=== Begin Enclosure ===
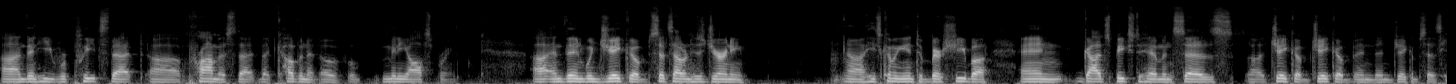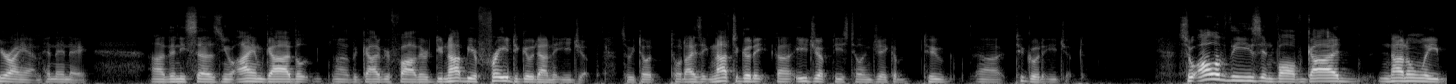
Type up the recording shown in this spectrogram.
Uh, and then he repeats that uh, promise, that, that covenant of, of many offspring. Uh, and then when Jacob sets out on his journey, uh, he's coming into Beersheba, and God speaks to him and says, Jacob, Jacob. And then Jacob says, Here I am, Hineni. Uh, then he says, you know, I am God, the, uh, the, God of your father. Do not be afraid to go down to Egypt. So he told, told Isaac not to go to uh, Egypt. He's telling Jacob to, uh, to go to Egypt. So all of these involve God not only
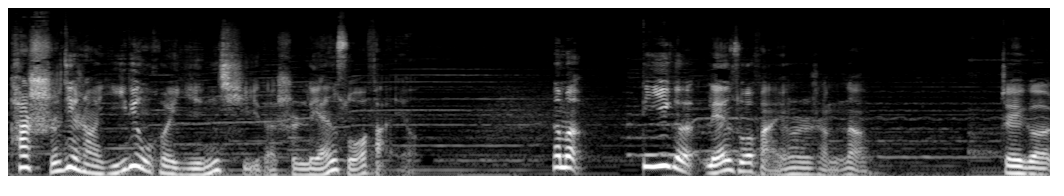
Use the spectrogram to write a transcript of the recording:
它实际上一定会引起的是连锁反应。那么，第一个连锁反应是什么呢？这个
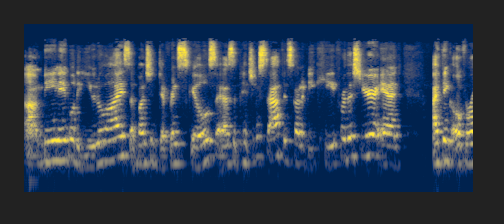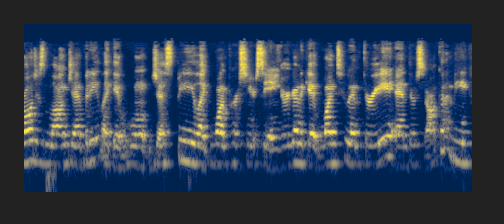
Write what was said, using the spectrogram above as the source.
um, being able to utilize a bunch of different skills as a pitching staff is going to be key for this year. And I think overall, just longevity, like it won't just be like one person you're seeing. You're going to get one, two, and three, and there's not going to be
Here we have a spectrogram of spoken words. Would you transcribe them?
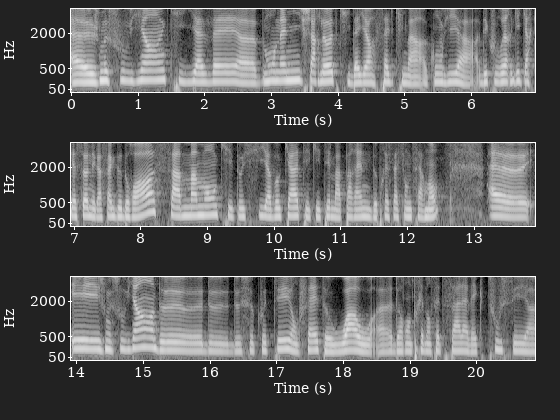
Euh, je me souviens qu'il y avait mon amie Charlotte, qui d'ailleurs celle qui m'a conviée à découvrir Guy Carcassonne et la fac de droit, sa maman qui est aussi avocate et qui était ma parraine de prestation de serment. Euh, et je me souviens de, de, de, ce côté, en fait, waouh, euh, de rentrer dans cette salle avec tous ces, euh,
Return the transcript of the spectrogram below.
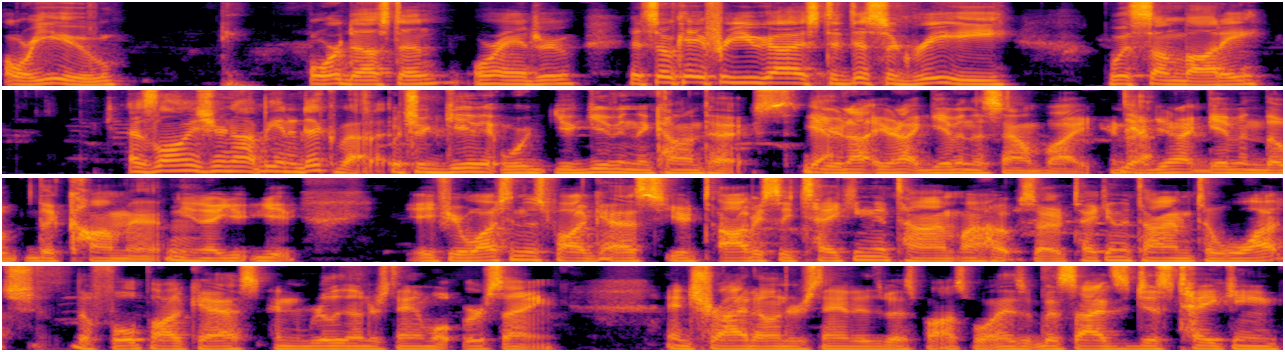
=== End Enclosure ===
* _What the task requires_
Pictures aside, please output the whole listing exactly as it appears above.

* _Your response_
Type up the recording shown in this spectrogram.
Uh, and then he repeats that uh, promise, that, that covenant of, of many offspring. Uh, and then when Jacob sets out on his journey, uh, he's coming into Beersheba, and God speaks to him and says, Jacob, Jacob. And then Jacob says, Here I am, Hineni. Uh, then he says, you know, I am God, the, uh, the, God of your father. Do not be afraid to go down to Egypt. So he told, told Isaac not to go to uh, Egypt. He's telling Jacob to, uh, to go to Egypt. So all of these involve God not only
Use the spectrogram to write a transcript of the recording:
它实际上一定会引起的是连锁反应。那么，第一个连锁反应是什么呢？这个
Write what was said, using the spectrogram above as the source.
um, being able to utilize a bunch of different skills as a pitching staff is going to be key for this year. And I think overall, just longevity, like it won't just be like one person you're seeing. You're going to get one, two, and three, and there's not going to be
Here we have a spectrogram of spoken words. Would you transcribe them?
Euh, je me souviens qu'il y avait mon amie Charlotte, qui d'ailleurs celle qui m'a conviée à découvrir Guy Carcassonne et la fac de droit, sa maman qui est aussi avocate et qui était ma parraine de prestation de serment. Euh, et je me souviens de, de, de, ce côté, en fait, waouh, euh, de rentrer dans cette salle avec tous ces, euh,
Return the transcript of the spectrogram below.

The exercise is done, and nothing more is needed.